Respiratory Failure in Patients with Pulmonary Fibrosis
Abstract & Commentary
Synopsis: In 2 retrospective series of patients with idiopathic pulmonary fibrosis who developed progressive respiratory failure and were intubated and ventilated in the ICU, only 3 (< 10%) survived, raising the question of whether such management is justified in this condition.
Source: Blivet S, et al. Outcome of patients with idiopathic pulmonary fibrosis admitted to the ICU for respiratory failure. Chest. 2001;120:209-212.
In this paper from Lyon, France, Blivet and associates report the results of a retrospective review of all patients with advanced idiopathic pulmonary fibrosis (IPF) who were admitted to their ICU because of an episode of acute hypoxemic respiratory failure (AHRF) during a 9.5-year period. Fifteen patients (age 64 ± 10 years; 11 men) met entry criteria. The diagnosis of IPF had been established histologically in 7 patients and on the basis of typical clinical, functional, and radiographic features in the remaining 8. Mean duration from diagnosis to ICU admission was 26 ± 28 months, range 1.3-81 months. All 15 patients had previously been treated with corticosteroids, and 11 had been on long-term oxygen therapy prior to the episode of AHRF. At ICU admission, the patients had mean arterial blood gas values of pH 7.32, PCO2 55 mm Hg, and PaO2/FIO2 113 mm Hg.
All 15 patients received ventilatory assistance. Of 5 treated initially with noninvasive positive-pressure ventilation (NPPV), 2 improved and were discharged from the ICU, 1 died during NPPV, and 2 were converted to invasive mechanical ventilation. In all, 12 patients were intubated for ventilatory support, and 2 of them survived to leave the unit. Of the 4 patients who were transferred out of the ICU, 2 died shortly thereafter, 1 was still alive 6 months after discharge, and 1 was lost to follow-up. Causes of death in the ICU were progressive hypoxemia in 8 patients and septic shock in 3. Length of ICU stay in this 15-patient cohort was 13.9 ± 11.2 days.
A similar patient series was reported in the same issue of Chest by Stern and colleagues.1 These investigators performed a 10-year review of all patients with IPF who were intubated and ventilated for acute respiratory failure in their respiratory ICU in Clichy, France. Their review included 23 patients (mean age, 53 years; 19 men) whose diagnoses of IPF had been made mainly on clinical grounds and radiographic imaging studies.
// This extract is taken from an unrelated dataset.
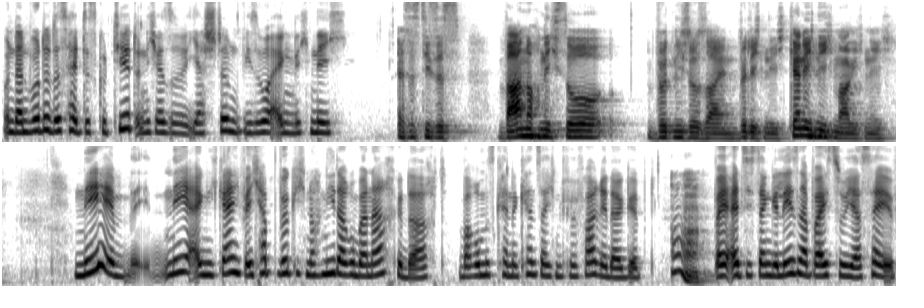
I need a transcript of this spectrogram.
Und dann wurde das halt diskutiert und ich war so, ja, stimmt, wieso eigentlich nicht? Es ist dieses, war noch nicht so, wird nicht so sein, will ich nicht, kenne ich nicht, mag ich nicht. Nee, nee, eigentlich gar nicht, weil ich habe wirklich noch nie darüber nachgedacht, warum es keine Kennzeichen für Fahrräder gibt. Ah, Weil als ich es dann gelesen habe, war ich so, ja, safe.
These patients had severe disease, with mean total lung capacity of 48% of predicted and diffusing capacity of the lung for CO, 30% of predicted. Twenty-one patients (91%) had received immunosuppressive therapy for IPF, and most were on home oxygen therapy. The patients were severely hypoxemic at the time of admission, with PaO2 59 ± 5 mm Hg on high-concentration mask oxygen, and only 4 had PaO2/FIO2 ratios > 100 mm Hg. With the exception of 1 patient who received a single-lung transplant 6 hours after intubation, the remaining 22 patients all died after 1 hour to 60 days (median, 3 days) of mechanical ventilation.
Comment by David J. Pierson, MD
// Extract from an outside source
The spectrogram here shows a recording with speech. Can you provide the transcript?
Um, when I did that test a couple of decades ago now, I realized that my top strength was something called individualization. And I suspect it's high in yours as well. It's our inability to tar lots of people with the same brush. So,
IPF, called cryptogenic fibrosing alveolitis in the United Kingdom, is a progressive interstitial lung disease of unknown cause with an almost invariably poor prognosis. Most patients die within 3-5 years following diagnosis. The disease is progressive and generally unresponsive to treatment, with the majority of patients succumbing to acute hypoxemic respiratory failure. These 2 case series support the widely held clinical impression that the development of AHRF is nearly always fatal in these patients.
Although Blivet et al and Stern et al saw only a few patients who had respiratory failure precipitated by such potentially reversible circumstances as a pneumothorax or general anesthesia, in most cases no specific etiology for the deterioration could be found. A sepsis-like picture was present in a number of the patients, but causative organisms were seldom identified. One could therefore conclude, as do Blivet et al and Stern et al, that acute respiratory failure in patients with advanced IPF is very unlikely to be a reversible process. In fact, Stern et al recommend that mechanical ventilation be offered only to IPF patients with acute respiratory failure who are awaiting lung transplantation, in whom this can be performed within a few days.
1. Stern JB, et al. Chest. 2001;120:213-219.